EXERCISE DIRECTIONS: Pictures excluded, output the lines of the data below between the one holding "Mel spectrogram, 12.7" and the one holding "Synthetic transcription (broad, by", inclusive, exactly as they stand.

#### DATA FOR THE TASK

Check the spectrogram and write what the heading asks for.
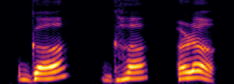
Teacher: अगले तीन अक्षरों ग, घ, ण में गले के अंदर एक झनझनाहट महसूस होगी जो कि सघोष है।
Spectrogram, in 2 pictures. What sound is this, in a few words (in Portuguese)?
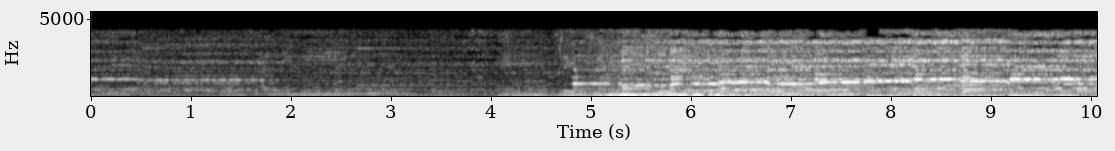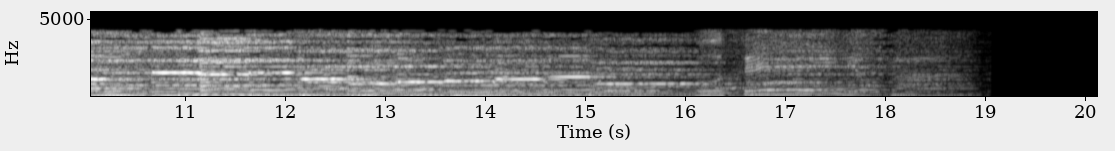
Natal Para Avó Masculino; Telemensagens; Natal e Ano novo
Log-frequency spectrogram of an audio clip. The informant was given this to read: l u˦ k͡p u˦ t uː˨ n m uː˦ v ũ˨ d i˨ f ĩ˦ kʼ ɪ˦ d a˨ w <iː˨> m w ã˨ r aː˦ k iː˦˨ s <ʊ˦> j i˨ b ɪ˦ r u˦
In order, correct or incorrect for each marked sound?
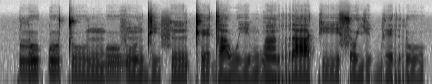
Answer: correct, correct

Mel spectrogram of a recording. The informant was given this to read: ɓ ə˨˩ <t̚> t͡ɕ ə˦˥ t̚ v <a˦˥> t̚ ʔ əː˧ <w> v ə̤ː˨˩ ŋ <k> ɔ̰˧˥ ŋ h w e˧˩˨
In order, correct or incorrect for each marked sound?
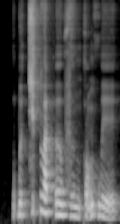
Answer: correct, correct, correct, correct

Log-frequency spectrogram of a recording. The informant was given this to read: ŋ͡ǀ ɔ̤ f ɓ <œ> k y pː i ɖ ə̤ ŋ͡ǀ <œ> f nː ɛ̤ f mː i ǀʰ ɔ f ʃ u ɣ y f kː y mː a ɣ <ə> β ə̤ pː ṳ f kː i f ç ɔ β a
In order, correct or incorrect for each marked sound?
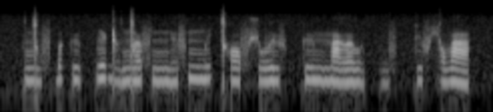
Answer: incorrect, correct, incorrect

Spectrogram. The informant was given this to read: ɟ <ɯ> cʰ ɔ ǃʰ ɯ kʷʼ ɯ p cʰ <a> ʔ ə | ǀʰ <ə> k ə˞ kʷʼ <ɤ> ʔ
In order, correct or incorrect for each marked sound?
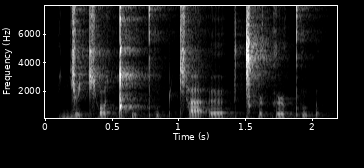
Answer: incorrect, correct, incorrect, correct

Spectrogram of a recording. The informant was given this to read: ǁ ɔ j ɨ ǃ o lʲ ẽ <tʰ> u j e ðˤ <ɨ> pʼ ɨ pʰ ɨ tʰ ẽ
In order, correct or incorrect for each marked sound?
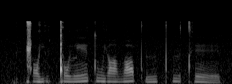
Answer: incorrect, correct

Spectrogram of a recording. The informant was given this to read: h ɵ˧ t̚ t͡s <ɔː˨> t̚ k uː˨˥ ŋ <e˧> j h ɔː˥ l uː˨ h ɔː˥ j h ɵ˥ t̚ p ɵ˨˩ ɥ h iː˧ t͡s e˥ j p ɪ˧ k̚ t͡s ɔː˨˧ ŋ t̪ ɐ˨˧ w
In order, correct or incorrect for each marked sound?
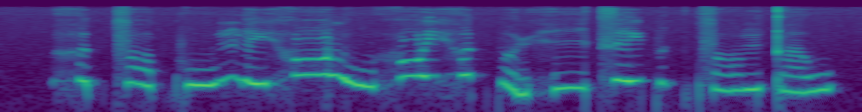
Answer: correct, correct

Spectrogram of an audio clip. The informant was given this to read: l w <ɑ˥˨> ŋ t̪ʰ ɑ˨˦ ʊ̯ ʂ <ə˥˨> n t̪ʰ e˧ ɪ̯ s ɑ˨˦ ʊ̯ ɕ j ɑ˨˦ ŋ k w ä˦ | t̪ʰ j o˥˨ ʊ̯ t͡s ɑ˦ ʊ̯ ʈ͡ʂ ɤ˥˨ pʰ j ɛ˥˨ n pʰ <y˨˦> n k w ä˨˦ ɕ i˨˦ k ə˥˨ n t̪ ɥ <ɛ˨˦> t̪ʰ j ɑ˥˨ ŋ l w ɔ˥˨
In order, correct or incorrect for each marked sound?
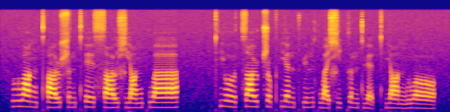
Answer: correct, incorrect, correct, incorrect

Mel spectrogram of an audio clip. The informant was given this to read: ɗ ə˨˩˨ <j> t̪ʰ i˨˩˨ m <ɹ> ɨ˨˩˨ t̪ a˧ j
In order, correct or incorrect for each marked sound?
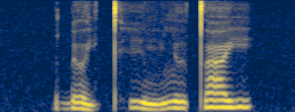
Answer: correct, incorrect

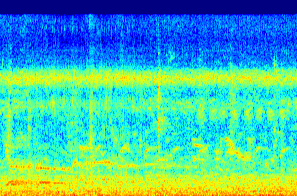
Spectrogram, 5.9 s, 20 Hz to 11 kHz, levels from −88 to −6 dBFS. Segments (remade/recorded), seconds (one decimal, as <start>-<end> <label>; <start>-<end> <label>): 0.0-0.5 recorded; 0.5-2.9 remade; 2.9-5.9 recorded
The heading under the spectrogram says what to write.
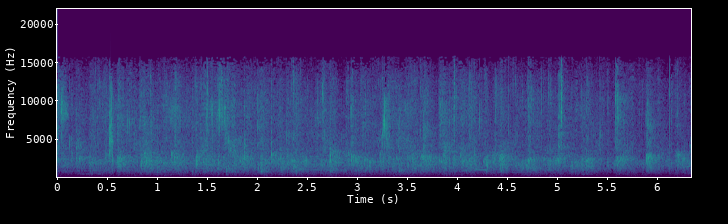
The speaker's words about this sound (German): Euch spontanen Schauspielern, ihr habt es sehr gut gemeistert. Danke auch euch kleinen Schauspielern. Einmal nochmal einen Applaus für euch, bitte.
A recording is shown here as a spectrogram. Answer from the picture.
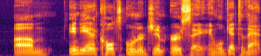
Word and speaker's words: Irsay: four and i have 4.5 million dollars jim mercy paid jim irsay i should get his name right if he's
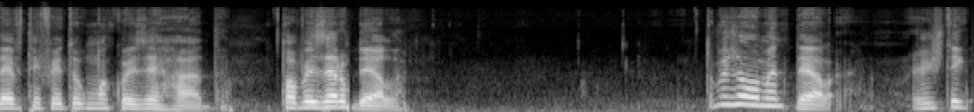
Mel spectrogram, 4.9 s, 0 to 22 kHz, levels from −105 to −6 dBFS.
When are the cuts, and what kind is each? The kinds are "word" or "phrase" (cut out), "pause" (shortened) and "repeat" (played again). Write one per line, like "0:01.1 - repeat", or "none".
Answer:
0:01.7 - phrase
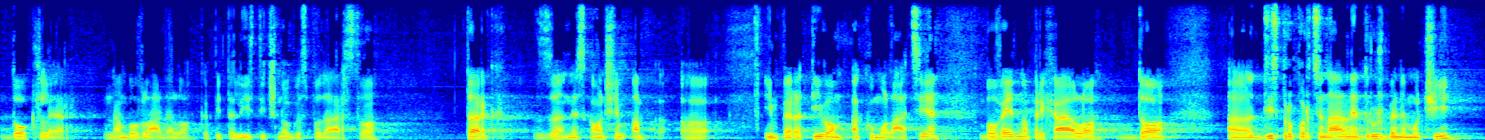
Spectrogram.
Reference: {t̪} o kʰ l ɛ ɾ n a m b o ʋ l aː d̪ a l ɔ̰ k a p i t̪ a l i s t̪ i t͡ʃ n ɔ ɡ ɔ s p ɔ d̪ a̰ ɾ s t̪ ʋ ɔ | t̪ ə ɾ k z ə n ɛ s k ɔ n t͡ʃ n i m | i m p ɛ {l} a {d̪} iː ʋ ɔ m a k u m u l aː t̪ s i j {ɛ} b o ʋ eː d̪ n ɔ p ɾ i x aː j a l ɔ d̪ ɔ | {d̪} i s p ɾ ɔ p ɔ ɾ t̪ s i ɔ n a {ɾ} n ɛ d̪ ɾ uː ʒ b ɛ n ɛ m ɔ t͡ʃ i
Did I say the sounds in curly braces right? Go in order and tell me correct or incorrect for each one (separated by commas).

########
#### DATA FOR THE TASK

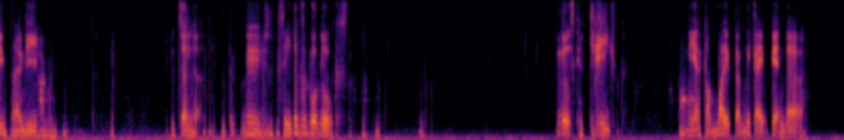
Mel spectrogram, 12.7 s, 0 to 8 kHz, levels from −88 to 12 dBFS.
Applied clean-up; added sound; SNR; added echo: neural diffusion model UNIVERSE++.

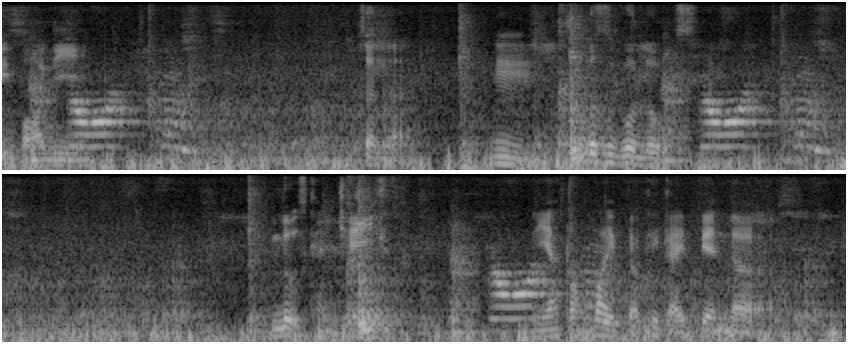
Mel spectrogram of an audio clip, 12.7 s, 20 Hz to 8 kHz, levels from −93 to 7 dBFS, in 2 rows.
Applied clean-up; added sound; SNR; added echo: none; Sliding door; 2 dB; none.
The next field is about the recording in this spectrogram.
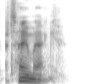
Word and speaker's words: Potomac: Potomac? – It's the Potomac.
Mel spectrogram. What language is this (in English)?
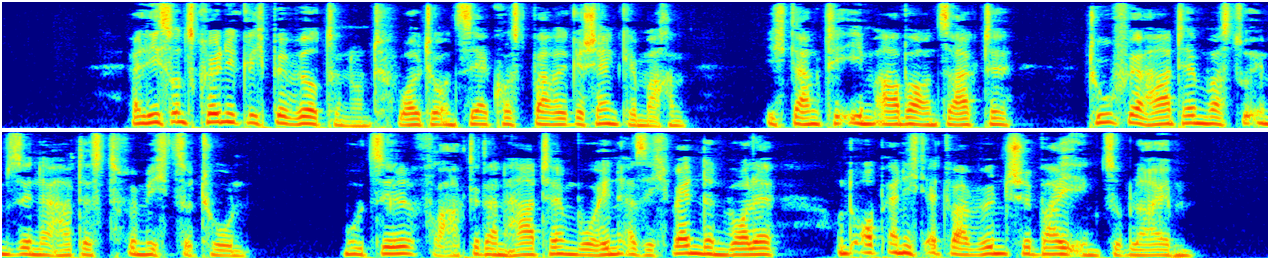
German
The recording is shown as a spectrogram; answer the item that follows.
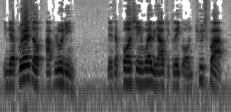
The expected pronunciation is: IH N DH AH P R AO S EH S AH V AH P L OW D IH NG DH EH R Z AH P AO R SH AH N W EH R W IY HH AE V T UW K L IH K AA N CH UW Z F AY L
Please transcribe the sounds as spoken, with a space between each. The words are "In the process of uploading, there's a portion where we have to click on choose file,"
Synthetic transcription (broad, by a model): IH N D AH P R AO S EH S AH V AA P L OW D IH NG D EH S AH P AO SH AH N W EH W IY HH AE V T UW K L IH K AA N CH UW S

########

SOLUTION:
Mel spectrogram, 12.7 s, 0 to 8 kHz, levels from −88 to 12 dBFS.
Applied clean-up; added sound; SNR; added echo: neural diffusion model UNIVERSE++.

Mel spectrogram of an audio clip, 12.7 s, 20 Hz to 8 kHz, levels from −93 to 7 dBFS, in 2 rows.
Applied clean-up; added sound; SNR; added echo: none; Sliding door; 2 dB; none.
The next field is about the recording in this spectrogram.
Word and speaker's words: Potomac: Potomac? – It's the Potomac.
Mel spectrogram. What language is this (in English)?
German
The recording is shown as a spectrogram; answer the item that follows.
The expected pronunciation is: IH N DH AH P R AO S EH S AH V AH P L OW D IH NG DH EH R Z AH P AO R SH AH N W EH R W IY HH AE V T UW K L IH K AA N CH UW Z F AY L
Please transcribe the sounds as spoken, with a space between each. The words are "In the process of uploading, there's a portion where we have to click on choose file,"
Synthetic transcription (broad, by a model): IH N D AH P R AO S EH S AH V AA P L OW D IH NG D EH S AH P AO SH AH N W EH W IY HH AE V T UW K L IH K AA N CH UW S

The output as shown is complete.